In Detroit, there are people who draw attention to abandonment by painting gutted homes orange or attaching orange traffic cones to them. There is Larry Zelenski, who produces greeting cards with lovingly enhanced photos of abandoned houses. And there is Kevin Joy, who paints cartoons, Mayan-style hieroglyphics and other wacky images on abandoned houses and in the windows of vacant downtown buildings.

Takashi Horisaki: A Latex Replica of a NOLA Shotgun House, Post-Katrina

WorldChanging: Tools, Models and Ideas for Building a Bright Green Future: Art for Our Sake
by Sarah Rich | June 10, 2007 7:43 PM

When artist Takashi Horisaki left his native Japan, he moved to New Orleans to spend his first three years in America earning an BFA at Loyola University.
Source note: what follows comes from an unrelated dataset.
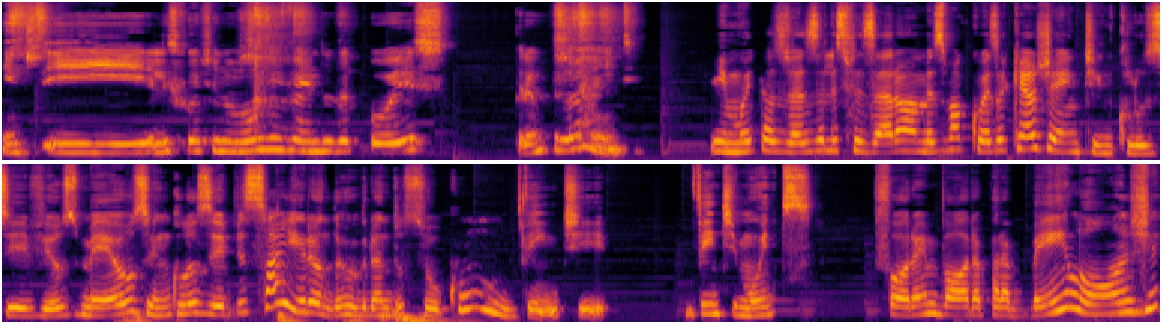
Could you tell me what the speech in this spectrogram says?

He left before Katrina ravaged the area, and returned in 2006 to discover 'how seriously those of us living outside of the victimized area fail to grasp the reality of the tragedy suffered by New Orleans and the lethargic pace of recovery.' So he decided to help outsiders get a better perspective by creating a sculptural replica of a condemned house in the Lower 9th Ward.
This is a continuation of a series Horisaki calls Social Dress (this one being called Social Dress New Orleans -- 730 Days "

paraSITE: Inflatable Shelters for Urban Bedoins


This piece about installation artist/activist Michael Rakowitz is amazing. It serves as a case study in problem solving (shelter for the homeless); product design (portable inflatable dwellings); and systems thinking (waste energy from HVAC units recycled as life-giving heat and humidity for the homel

From Worldchanging blogger, Sara Rich:

paraSITE is an exploration of temporary urban living spaces, with an historic point of inspiration, and a more utilitarian/humanitarian purpose.


Michael Rakowitz traveled to Jordan in the mid-90s on a study program where he focused in part on the nomadic tradition of the Bedouins, and the architecture of their tents. When he returned to Boston, where he was a student at MIT, the presence of the homeless population in the city triggered a quandary for him regarding the contrast of a nomadic lifestyle by tradition versus by necessity. The nomadic patterns of the urban homeless, particularly in the cold months, were dictated by the location of heating vents releasing exhaust from HVAC systems inside houses and buildings. Many of these systems had been designed like boxes, such that a person could sleep on top of the vent and stay warm; but viewing this as a problem, the city had begun installing vertical vents which slanted downward off the building, making it impossible to rest on them.